As shown in the picture above, Brisket is the cut of beef that comes from the breast of a cow. This cut is a large, and tough cut of beef. As a result of this cut is often prepared using a low n’ slow method of cooking. Unlike a lot of other cuts of meat, some parts of the brisket need to be trimmed to maximize flavor and for the brisket to properly cook.
Nowadays a good cut of brisket does not come cheap, and these cuts of beef can be quite the endeavor to smoke. Considering, the cost and the time investment required to cook a brisket to perfection, trimming is a process you definitely don’t want to cut any corners with.
In this article, we will break down the process into quick and easy steps so you can perfectly trim your brisket before you are ready to cook it. The process of trimming, prepping, and smoking is a long and detailed one, so buckle up and lets get into it!
First Things First, What is a Brisket?
According to the USDA Institutional Meat Purchasing Standard (IMPS), “Brisket includes the anterior end of the sternum bones“.

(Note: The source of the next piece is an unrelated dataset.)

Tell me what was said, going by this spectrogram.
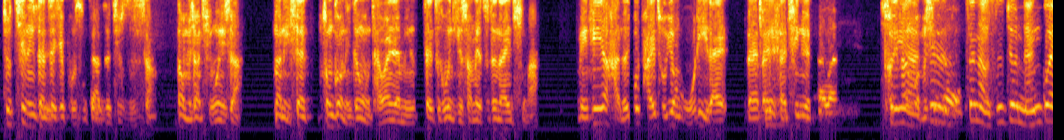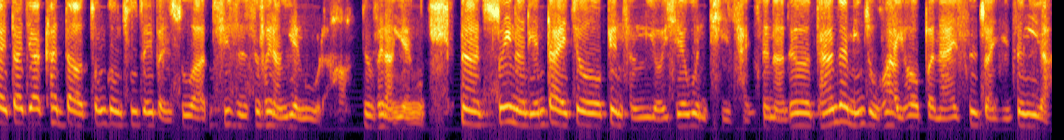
就建立在这些普世价值基础之上。那我们想请问一下，那你现在中共，你跟我们台湾人民在这个问题上面是站在一起吗？每天要喊着不排除用武力来来来来侵略台湾。所以啊，这个曾老师就难怪大家看到中共出这一本书啊，其实是非常厌恶了哈，就非常厌恶。那所以呢，连带就变成有一些问题产生了。这个台湾在民主化以后，本来是转型正义啊，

There are two briskets on each side of beef. A butcher will usually subdivide the cut before putting it up for sale. These cuts are known as the “point” and the “flat”. To get both sides you will need to put in a special request for a “packer cut” or a “whole packer.” A packer cut can weigh as much as 20 pounds, especially if it comes with a layer of fat and muscle, called a decker. The “Point” of the brisket is used when trying to cook burnt ends, as some would say, “the best part of the brisket.” While on the other hand the “Flat” is used for slicing to have on sandwiches or just by itself.
To get started on your brisket journey you are going to need a couple of things:
- A Full Packer Brisket (a cut that contains both the “flat” and the “point”)
- A large cutting board
- A trash can or bowl to discard trimmings
- A sharp knife (make sure this knife is nice and sharp, a dull knife makes this job even more difficult and more dangerous. We recommend a thin boning knife for best maneuverability.
How to Trim a Brisket:
Now that you have everything ready, its time to get trimming!
- Starting at the “Point” end, score across the fat cap, carving out a chunk of fat from the meat surface. We do this first step to expose the meat allowing your rub to penetrate more, giving you a more flavorful experience.
- Keep carving the fat away off of the “Point” leaving about a 1/4 inch of fat. Make sure to cut out all of the Hard fat, this fat will not render properly and just leave you with a chewy bite. Also, cut out all of the fat thatcrrls and covers Andy part of the “Point”. While cutting through the fat try not to cut too deep into the meat. Keep your carving as close as possible to the dividing lines of Fat and Meat. You don’t want to waste any of the meat, that’s to eat!
- Now, starting from the “Flat” end start trimming the “Fat cap” of the Brisket. The goal of this section is to leave a good 1/4 inch of fat across the entire flat. We want to make sure that the trimming stays uniform so that the brisket can cook evenly. This fat will render down while cooking and leave you with a perfectly juicy brisket.
- Now we are going to make the brisket more aerodynamic so that it can cook as evenly as possible. Flip the brisket around and find the long side that is covered by the fat cap. We want to cut out the hardened fat running along this side of the brisket. Once again, we want this to remain uniform any bits hanging off the side will not cook evenly and eventually burn while cooking.
- Turn the brisket around such that the fat cap is now on the bottom. Locate the thick wedge of fat near the point, and carve it out. This fat usually runs deep. Carving it will leave you with a large valley between the point and the flat.
- Carefully take a look at the brisket to be sure it is even and that there are no large intrusions of fat remain between the point and the flat.
Now that we have our brisket fully trimmed it’s time to put it on the smoker. Our friends over at Datenightdoins were nice enough to let us use “Their Best Brisket” recipe, and I’ve got to say it’s pretty darn good!